***** Supplied material

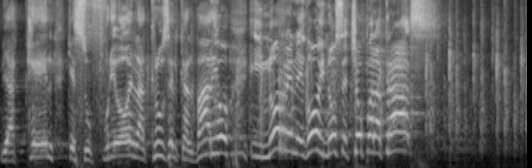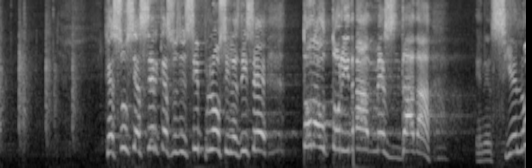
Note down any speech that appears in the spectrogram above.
de aquel que sufrió en la cruz del Calvario y no renegó y no se echó para atrás. Jesús se acerca a sus discípulos y les dice, toda autoridad me es dada en el cielo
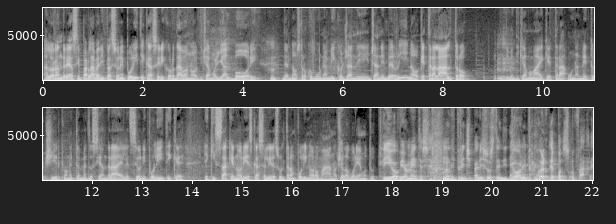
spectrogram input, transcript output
Allora Andrea si parlava di passione politica, si ricordavano diciamo, gli albori mm. del nostro comune amico Gianni, Gianni Berrino, che tra l'altro non dimentichiamo mai che tra un annetto circa, un annetto e mezzo si andrà a elezioni politiche e chissà che non riesca a salire sul trampolino romano, ce lo auguriamo tutti. Io ovviamente sarò uno dei principali sostenitori per quello che posso fare.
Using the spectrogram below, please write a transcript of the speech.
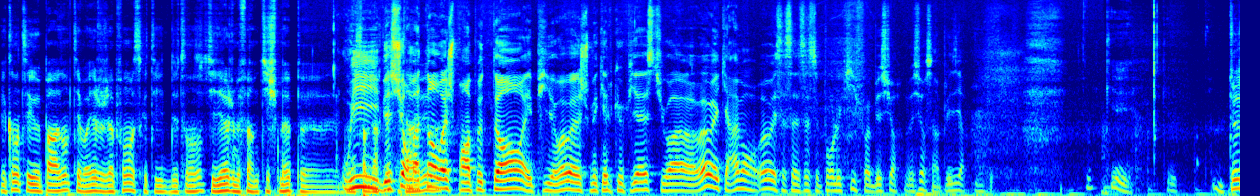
Mais quand t'es, par exemple, tes voyages au Japon, est-ce que t'es, de temps en temps, tu dis, ah, je me fais un petit shmup euh, Oui, bien sûr. arrivé, Maintenant, ouais. je prends un peu de temps et puis ouais, ouais, je mets quelques pièces, tu vois. Ouais, ouais, carrément. Ouais, ouais, ça, ça, ça, c'est pour le kiff, ouais, bien sûr. Bien sûr, c'est un plaisir. Ok. Deux-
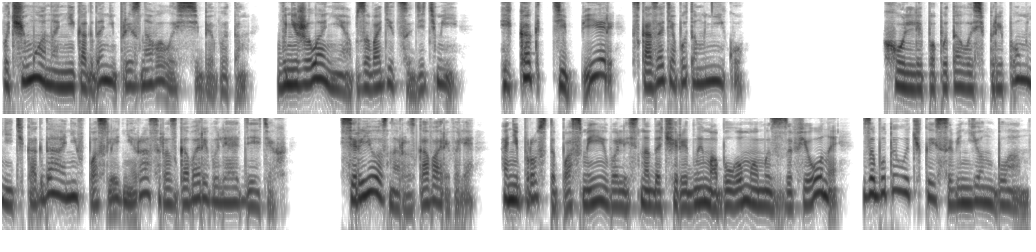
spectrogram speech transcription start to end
Почему она никогда не признавалась себе в этом, в нежелании обзаводиться детьми? И как теперь сказать об этом Нику? Холли попыталась припомнить, когда они в последний раз разговаривали о детях. Серьезно разговаривали, они просто посмеивались над очередным обломом из-за Фионы за бутылочкой «Савиньон Блан».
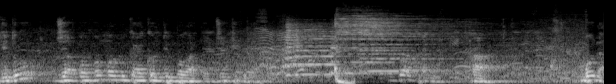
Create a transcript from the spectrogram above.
दिदू जा बाबा मम्मी काय करते बघा आता जो तिकडे. हा. बोला.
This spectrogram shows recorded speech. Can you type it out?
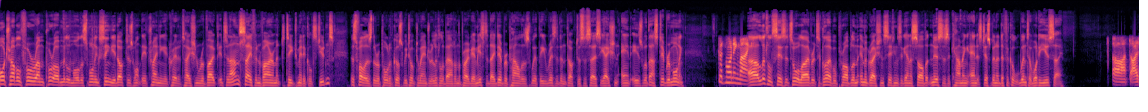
More trouble for um, poor old Middlemore this morning. Senior doctors want their training accreditation revoked. It's an unsafe environment to teach medical students. This follows the report, of course, we talked to Andrew Little about on the program yesterday. Deborah Powell is with the Resident Doctors Association and is with us. Deborah, morning. Good morning, Mike. Uh, Little says it's all over. It's a global problem. Immigration settings are going to solve it. Nurses are coming, and it's just been a difficult winter. What do you say? Uh, I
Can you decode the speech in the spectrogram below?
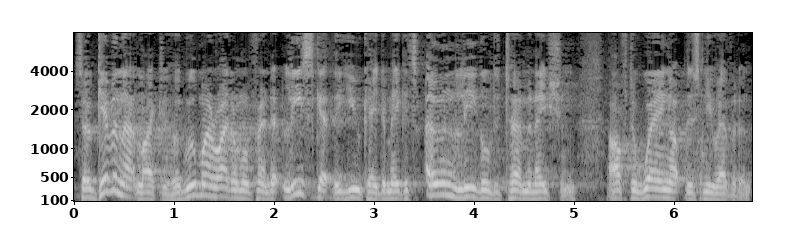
So, given that likelihood, will my right honourable friend at least get the UK to make its own legal determination after weighing up this new evidence?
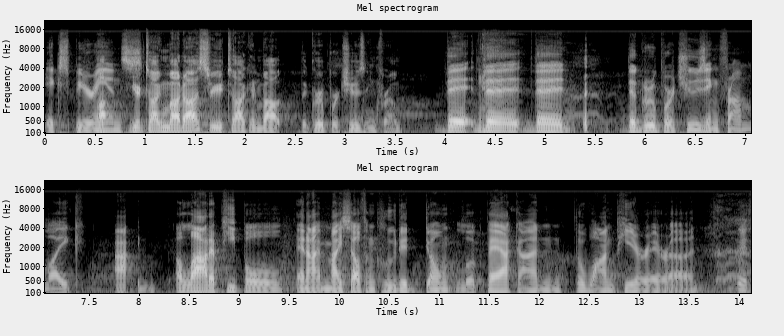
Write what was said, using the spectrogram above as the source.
experience, Uh, you're talking about us, or you're talking about the group we're choosing from? the the the the group we're choosing from, like I, a lot of people, and I myself included, don't look back on the Juan Pierre era with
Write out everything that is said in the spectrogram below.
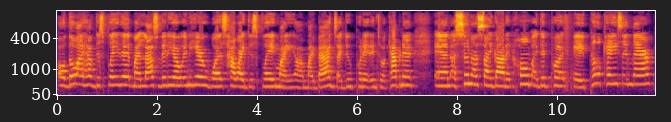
Although I have displayed it, my last video in here was how I display my, uh, my bags. I do put it into a cabinet. And as soon as I got it home, I did put a pillowcase in there.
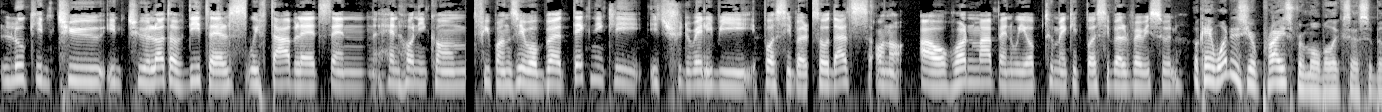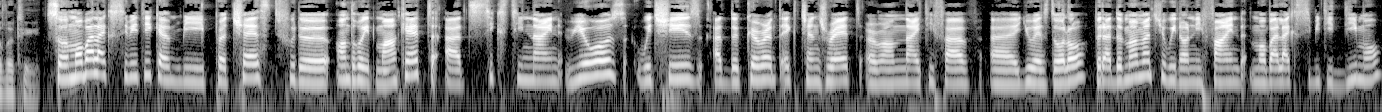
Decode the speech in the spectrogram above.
look into into a lot of details with tablets and, and Honeycomb 3.0, but technically it should really be possible. So that's on our roadmap and we hope to make it possible very soon. Okay, what is your price for mobile accessibility? So mobile accessibility can be purchased through the Android market at 69 euros, which is at the current exchange rate around 95 uh, US dollar. But at the moment you will only find mobile accessibility demo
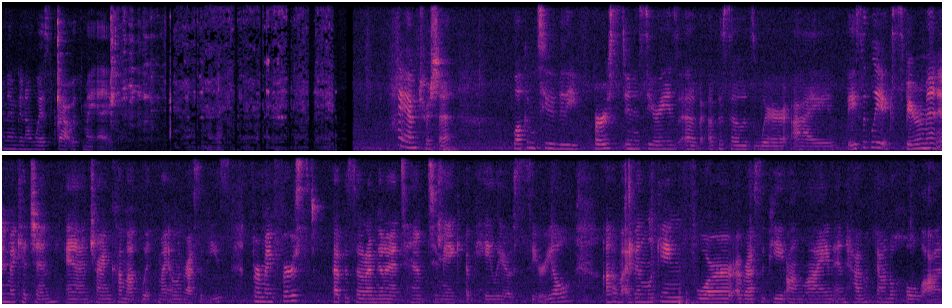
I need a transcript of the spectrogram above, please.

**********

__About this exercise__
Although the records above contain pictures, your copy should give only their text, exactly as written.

__Answer to this task__
Note down any speech that appears in the spectrogram above.
de aquel que sufrió en la cruz del Calvario y no renegó y no se echó para atrás. Jesús se acerca a sus discípulos y les dice, toda autoridad me es dada en el cielo
spectrogram input, transcript output
Allora Andrea si parlava di passione politica, si ricordavano diciamo, gli albori mm. del nostro comune amico Gianni, Gianni Berrino, che tra l'altro non dimentichiamo mai che tra un annetto circa, un annetto e mezzo si andrà a elezioni politiche e chissà che non riesca a salire sul trampolino romano, ce lo auguriamo tutti. Io ovviamente sarò uno dei principali sostenitori per quello che posso fare.
Using the spectrogram below, please write a transcript of the speech.
Mais quand t'es, par exemple, tes voyages au Japon, est-ce que t'es, de temps en temps, tu dis, ah, je me fais un petit shmup euh, Oui, bien sûr. arrivé, Maintenant, ouais. je prends un peu de temps et puis ouais, ouais, je mets quelques pièces, tu vois. Ouais, ouais, carrément. Ouais, ouais, ça, ça, ça, c'est pour le kiff, ouais, bien sûr. Bien sûr, c'est un plaisir. Ok. Deux-
spectrogram speech transcription start to end
Почему она никогда не признавалась себе в этом, в нежелании обзаводиться детьми? И как теперь сказать об этом Нику? Холли попыталась припомнить, когда они в последний раз разговаривали о детях. Серьезно разговаривали, они просто посмеивались над очередным обломом из-за Фионы за бутылочкой «Савиньон Блан».
Create a transcript from the spectrogram above.
दिदू जा बाबा मम्मी काय करते बघा आता जो तिकडे. हा. बोला.
This spectrogram shows recorded speech. Can you type it out?
More trouble for um, poor old Middlemore this morning. Senior doctors want their training accreditation revoked. It's an unsafe environment to teach medical students. This follows the report, of course, we talked to Andrew Little about on the program yesterday. Deborah Powell is with the Resident Doctors Association and is with us. Deborah, morning. Good morning, Mike. Uh, Little says it's all over. It's a global problem. Immigration settings are going to solve it. Nurses are coming, and it's just been a difficult winter. What do you say? Uh, I
Can you decode the speech in the spectrogram below?
So, given that likelihood, will my right honourable friend at least get the UK to make its own legal determination after weighing up this new evidence?
Write what was said, using the spectrogram above as the source.
experience, Uh, you're talking about us, or you're talking about the group we're choosing from? the the the the group we're choosing from, like I, a lot of people, and I myself included, don't look back on the Juan Pierre era with
Write out everything that is said in the spectrogram below.
Although I have displayed it, my last video in here was how I display my, uh, my bags. I do put it into a cabinet. And as soon as I got it home, I did put a pillowcase in there.
Decode the speech in the spectrogram above.
look into into a lot of details with tablets and, and Honeycomb 3.0, but technically it should really be possible. So that's on our roadmap and we hope to make it possible very soon. Okay, what is your price for mobile accessibility? So mobile accessibility can be purchased through the Android market at 69 euros, which is at the current exchange rate around 95 uh, US dollar. But at the moment you will only find mobile accessibility demo
I need a transcript of the spectrogram above, please.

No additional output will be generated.